This past weekend, I went to my first university conference with three female colleagues that I have admired for the past year and a half, but not had a ton of opportunity to work with. We enjoyed three days of good food and good conversation in beautiful Monterey.
I came home with much more than professional input related to spiritual formation on college campuses. I left with gratitude for the strength, leadership, and passion of my co-workers.
The conference was one-third women–a ratio I never experienced in seminary and usually don’t find in church circles, at least not church leadership circles.
With so few of us in the game, it’s critical that women support one another in all our various ministry roles.
So why is it that women compete against each other instead of walk alongside one another?
Why do so many strong, action oriented women I know all say that they struggled to make female friends through their lives?
What has gotten into our heads that we think the success of our female counterparts somehow blocks our own options, like we’re all part of a game of musical chairs?
Spending the weekend with these women reminded me of the words of Lynne Hybels,
“The best thing I ever did was tiptoe out of isolation and join the circle of women. We need to choose to believe we are all in this together. We need to accept and honor our own lives so we can accept and honor each other’s lives.
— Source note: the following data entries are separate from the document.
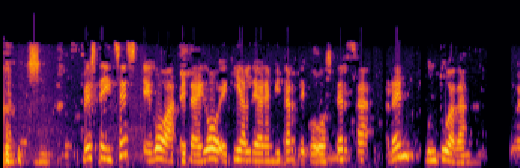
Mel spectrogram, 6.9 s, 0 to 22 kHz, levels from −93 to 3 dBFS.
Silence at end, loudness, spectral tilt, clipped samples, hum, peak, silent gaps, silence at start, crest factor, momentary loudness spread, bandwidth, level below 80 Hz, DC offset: 0 s; -14 LUFS; -3 dB/octave; under 0.1%; none; 0 dBFS; 6.48-6.76 s; 0.05 s; 14 dB; 8 LU; 8 kHz; -60 dBFS; under 0.1%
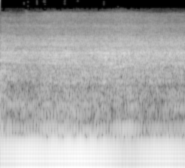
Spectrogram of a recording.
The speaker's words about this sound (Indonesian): kenceng amat ya Iya, iya motor iya. emang ya. kenceng-kenceng sekarang.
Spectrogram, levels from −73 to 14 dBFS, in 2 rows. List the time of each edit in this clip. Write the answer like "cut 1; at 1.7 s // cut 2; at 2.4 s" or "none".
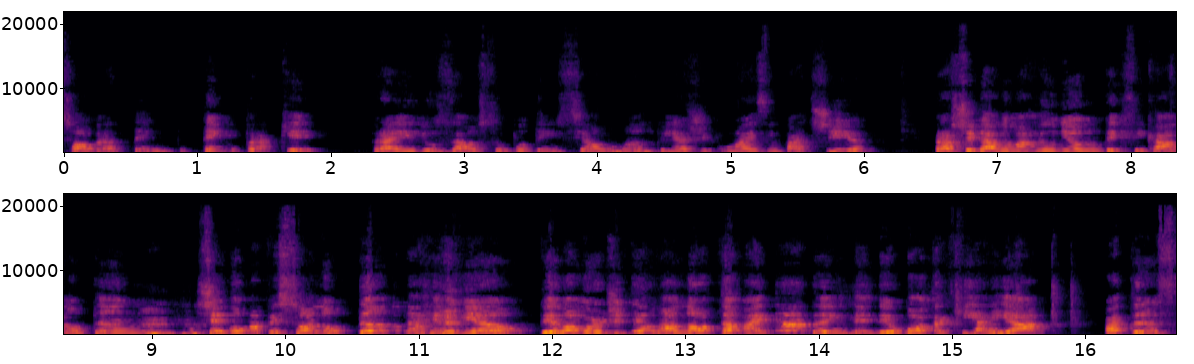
none

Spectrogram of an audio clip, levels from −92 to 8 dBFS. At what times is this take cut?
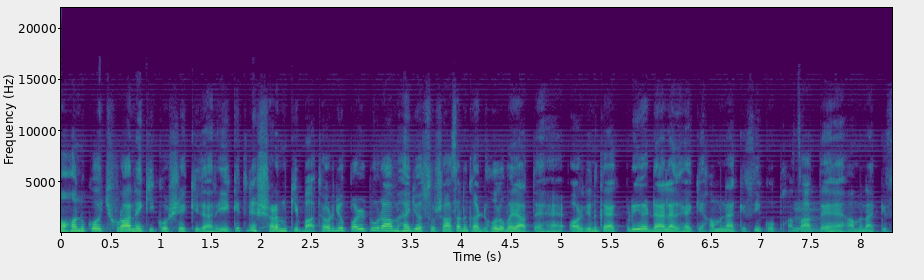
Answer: none

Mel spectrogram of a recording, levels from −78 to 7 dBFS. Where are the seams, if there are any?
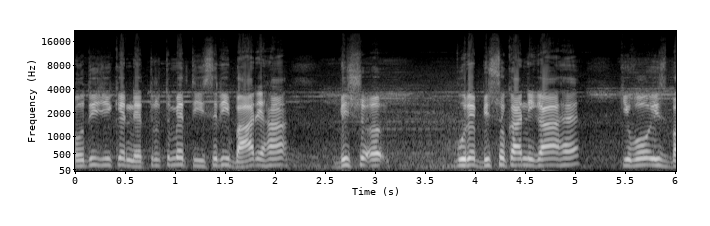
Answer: none

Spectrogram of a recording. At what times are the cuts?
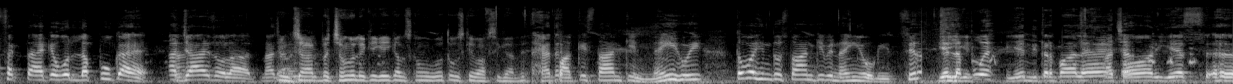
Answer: cut 1; at 1.6 s // cut 2; at 2.6 s // cut 3; at 5.5 s // cut 4; at 8.9 s

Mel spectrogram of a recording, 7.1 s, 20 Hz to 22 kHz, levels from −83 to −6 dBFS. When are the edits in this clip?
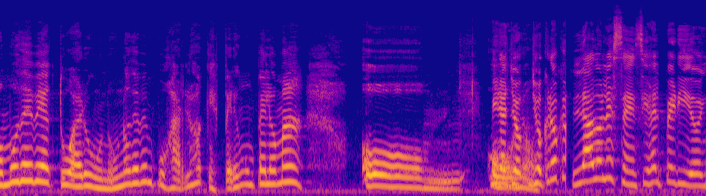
cut 1; at 5.6 s

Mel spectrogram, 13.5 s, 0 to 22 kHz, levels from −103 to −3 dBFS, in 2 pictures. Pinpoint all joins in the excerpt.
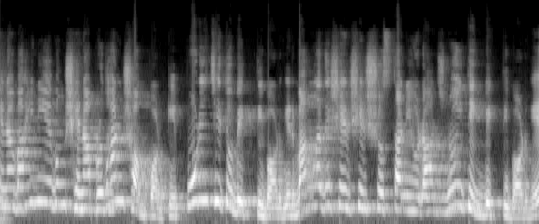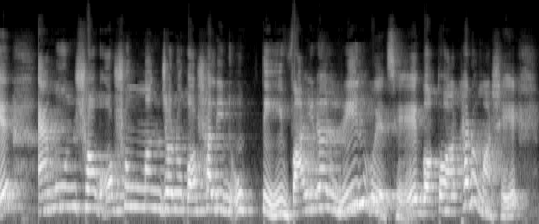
cut 1; at 7.1 s

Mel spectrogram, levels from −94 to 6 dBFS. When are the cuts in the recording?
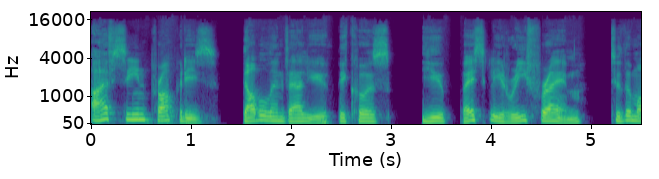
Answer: cut 1; at 1.3 s

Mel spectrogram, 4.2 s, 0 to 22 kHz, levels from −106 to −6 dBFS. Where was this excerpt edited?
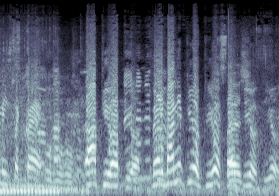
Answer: none

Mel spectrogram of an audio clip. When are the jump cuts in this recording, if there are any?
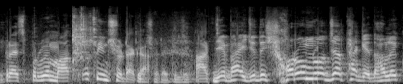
cut 1; at 1.8 s

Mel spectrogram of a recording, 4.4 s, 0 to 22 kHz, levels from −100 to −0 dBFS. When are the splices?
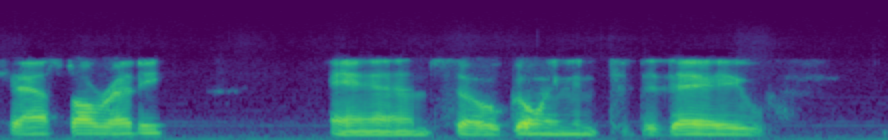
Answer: none

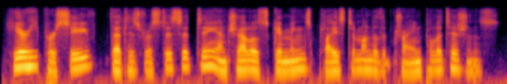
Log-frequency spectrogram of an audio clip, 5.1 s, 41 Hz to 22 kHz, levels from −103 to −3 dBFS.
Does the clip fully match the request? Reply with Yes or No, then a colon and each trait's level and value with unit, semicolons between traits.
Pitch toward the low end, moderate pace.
Yes: low, 125 Hz; average, 175 wpm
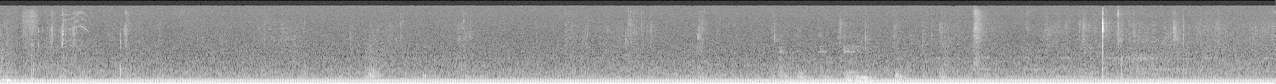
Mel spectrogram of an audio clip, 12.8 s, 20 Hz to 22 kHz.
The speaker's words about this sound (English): I hear a few pages turning yet. Okay. Isaiah chapter 32.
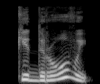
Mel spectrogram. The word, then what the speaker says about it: кедровый: Но кедровый бальзам. В прилагательном «кедровый» запоминаем ударение на втором слоге.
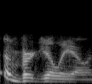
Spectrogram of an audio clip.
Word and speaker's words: Virgilio: Virgilio, and actually you said okay.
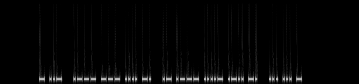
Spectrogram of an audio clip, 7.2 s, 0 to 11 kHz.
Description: Morse code, heard as a keyed tone, about 34 wpm, 700 Hz. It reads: TU JOHN AJ4LN SST
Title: K1USN SST QSO Practice - 35wpm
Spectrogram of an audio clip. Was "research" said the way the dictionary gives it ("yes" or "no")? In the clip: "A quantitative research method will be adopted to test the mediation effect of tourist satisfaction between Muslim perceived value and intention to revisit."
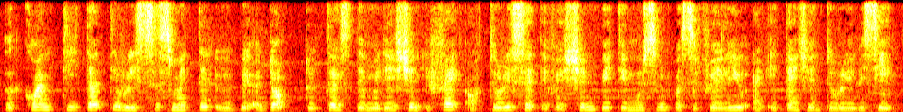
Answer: no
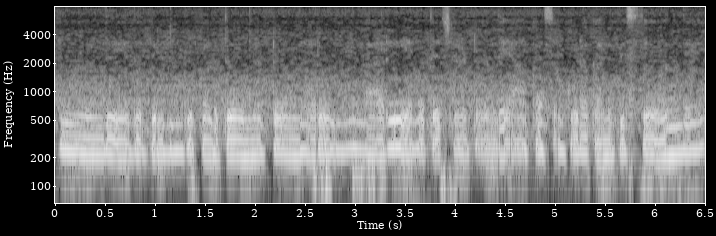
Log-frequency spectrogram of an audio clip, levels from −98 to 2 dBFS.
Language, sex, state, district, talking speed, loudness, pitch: Telugu, female, Andhra Pradesh, Manyam, 140 wpm, -17 LUFS, 230 Hz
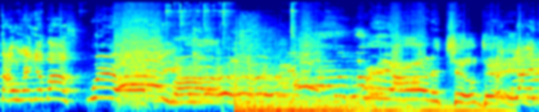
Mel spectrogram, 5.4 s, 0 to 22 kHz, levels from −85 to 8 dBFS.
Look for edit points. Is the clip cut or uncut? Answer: uncut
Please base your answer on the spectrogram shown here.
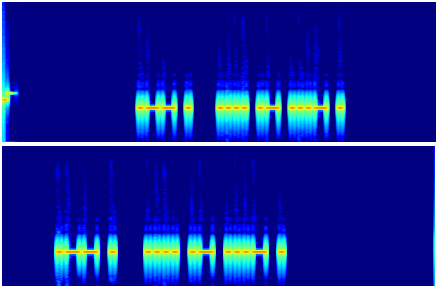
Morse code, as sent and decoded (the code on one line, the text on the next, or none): .-- . / .... .- ...- . / .-- . / .... .- ...- .
WE HAVE WE HAVE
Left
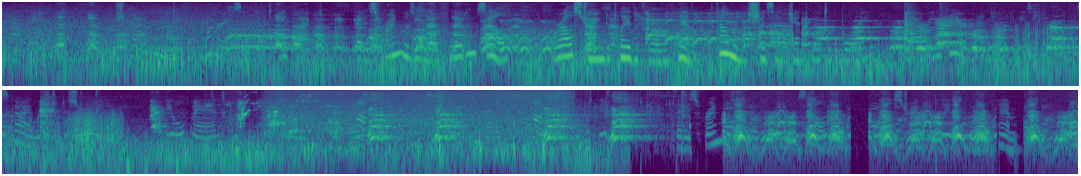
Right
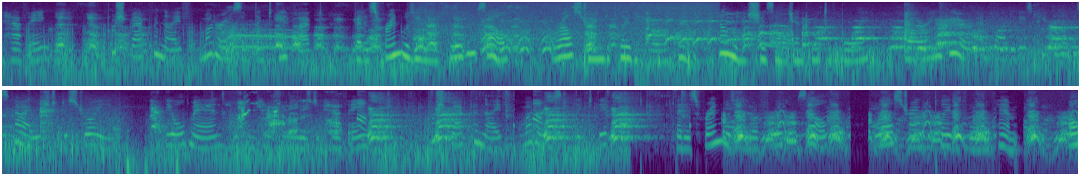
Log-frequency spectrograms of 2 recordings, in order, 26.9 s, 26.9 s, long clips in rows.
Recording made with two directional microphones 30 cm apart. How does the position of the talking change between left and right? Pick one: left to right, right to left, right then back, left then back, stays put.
left then back.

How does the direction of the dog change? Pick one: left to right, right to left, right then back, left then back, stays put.
stays put.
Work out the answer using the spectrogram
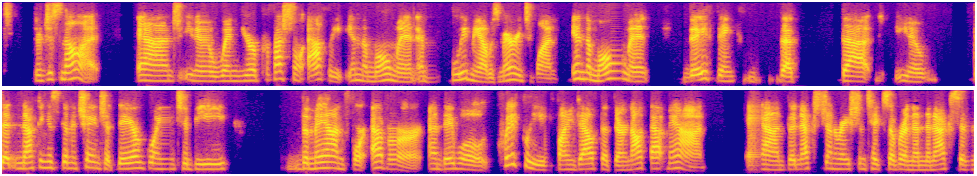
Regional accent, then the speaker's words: Huntington Beach and San Diego, California, United States; I grew up in Huntington Beach and San Diego

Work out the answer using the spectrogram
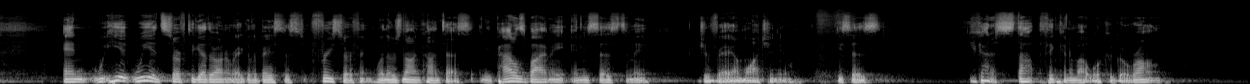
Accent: Los Angeles, California, United States; also born or lived in Virginia; I was born in Virginia, but then grew up in the South Bay of California, which is Los Angeles area

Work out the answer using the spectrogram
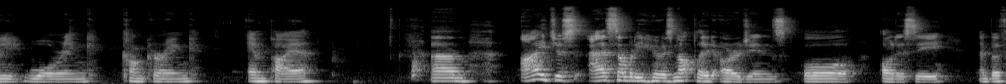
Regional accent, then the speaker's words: England, United Kingdom; I'm English

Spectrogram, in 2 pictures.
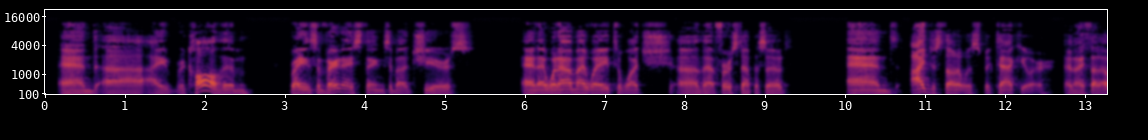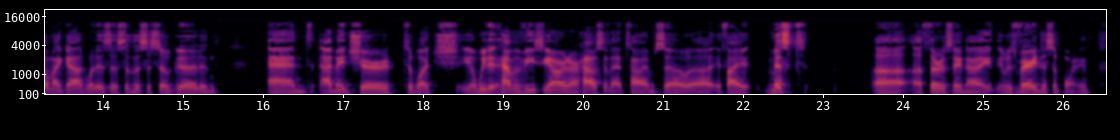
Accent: Illinois, United States; growing up in Illinois

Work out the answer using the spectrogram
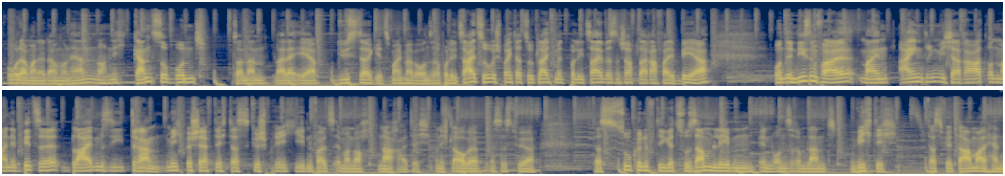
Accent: Hamburg, Germany; ich sage einfach mal jetzt im Ruhrgebiet und Rheinland, um diese mir als Hamburger fremde Region zusammenzufassen

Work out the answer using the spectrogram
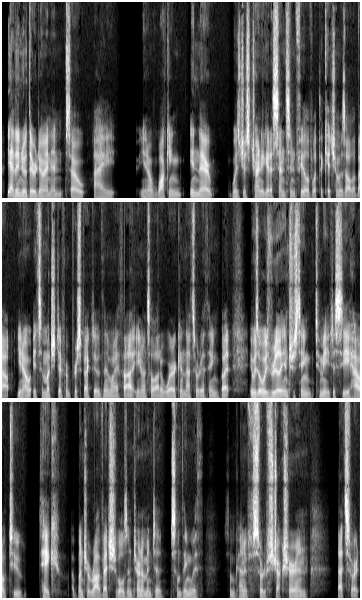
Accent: College Station, Texas, United States; now in New York, United States; I grew up in College Station, Texas

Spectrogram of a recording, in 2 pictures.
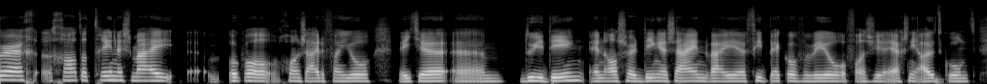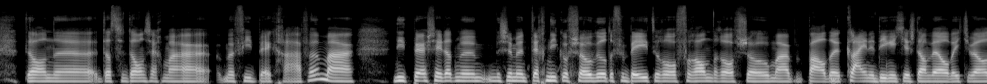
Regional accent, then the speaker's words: Netherlands; wij als Nederlanders

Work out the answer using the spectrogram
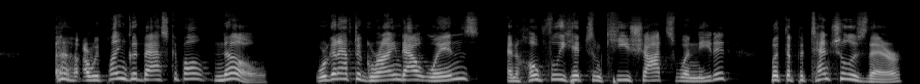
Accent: St. Louis, Missouri, United States; my hometown school, Saint Louis University

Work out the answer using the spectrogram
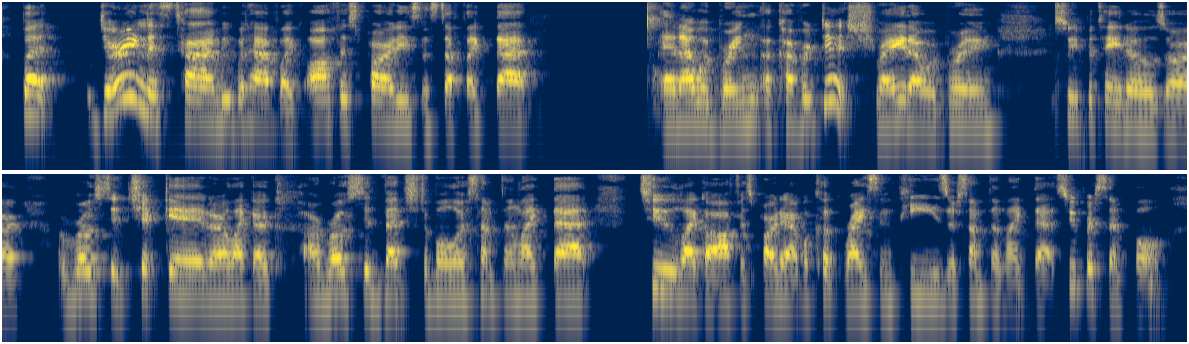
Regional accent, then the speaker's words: New York City, New York, United States; moved away as an adult; also born or lived in Brooklyn, New York; now in Savannah, United States; I grew up in St. Albans and Queens Village, growing up and going through like junior high school and high school

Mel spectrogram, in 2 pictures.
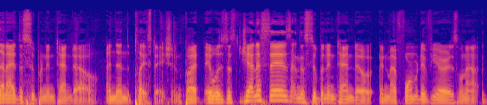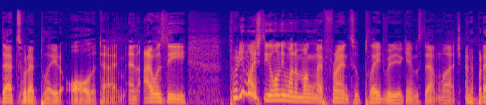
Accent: Karachi, Sindh, Pakistan; Pakistan, Karachi.

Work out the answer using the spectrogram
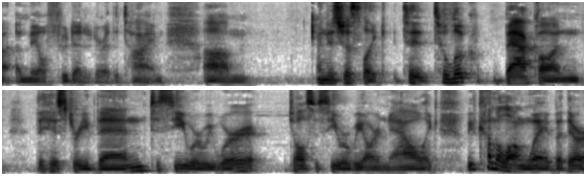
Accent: the South, South Carolina, United States; moved away; As a Southerner, like, definitely grew up with, you know, great South Carolina peaches

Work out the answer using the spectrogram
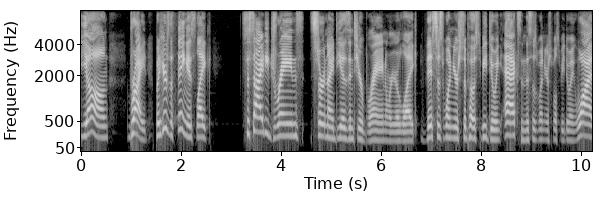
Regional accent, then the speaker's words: California, United States; moved away; I'm from California

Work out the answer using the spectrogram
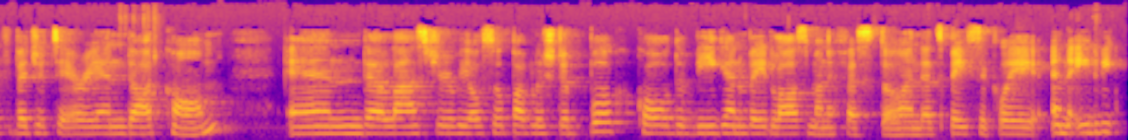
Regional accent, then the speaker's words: Vancouver, British Columbia, Canada; we are from Vancouver, Canada.

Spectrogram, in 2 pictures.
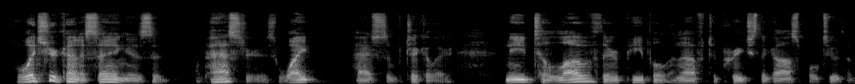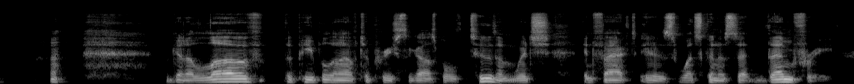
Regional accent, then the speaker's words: Detroit, Michigan, United States; When I was a kid, you know, growing up in Detroit

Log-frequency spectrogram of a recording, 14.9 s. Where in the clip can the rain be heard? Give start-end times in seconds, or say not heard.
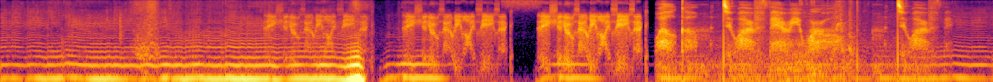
not heard.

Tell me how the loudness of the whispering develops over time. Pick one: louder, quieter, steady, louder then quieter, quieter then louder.
louder.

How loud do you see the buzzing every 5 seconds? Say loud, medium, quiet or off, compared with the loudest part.
medium, loud, quiet.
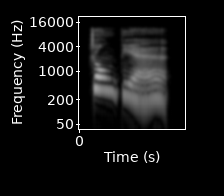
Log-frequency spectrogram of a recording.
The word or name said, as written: chong2 dian3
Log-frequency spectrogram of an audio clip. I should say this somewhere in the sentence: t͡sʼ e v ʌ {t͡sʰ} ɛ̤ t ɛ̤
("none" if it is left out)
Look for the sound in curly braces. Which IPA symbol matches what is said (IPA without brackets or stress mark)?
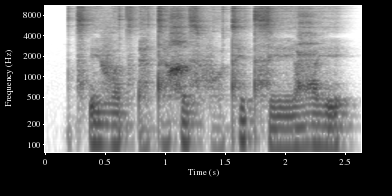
t͡sʼ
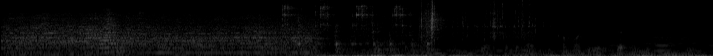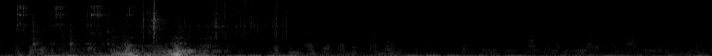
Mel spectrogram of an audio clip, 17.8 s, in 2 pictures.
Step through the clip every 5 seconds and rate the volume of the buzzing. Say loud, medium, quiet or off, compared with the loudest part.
medium, quiet, loud, quiet.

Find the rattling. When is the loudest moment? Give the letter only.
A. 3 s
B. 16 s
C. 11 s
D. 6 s
C.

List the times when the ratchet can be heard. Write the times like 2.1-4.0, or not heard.
3.5-5.5, 9.1-10.6.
When we do this, when we help one another, cheer one another on, call one another to our truest and highest selves, we become a powerful force for good–for God–in this world.” –Nice Girls Don’t Change the World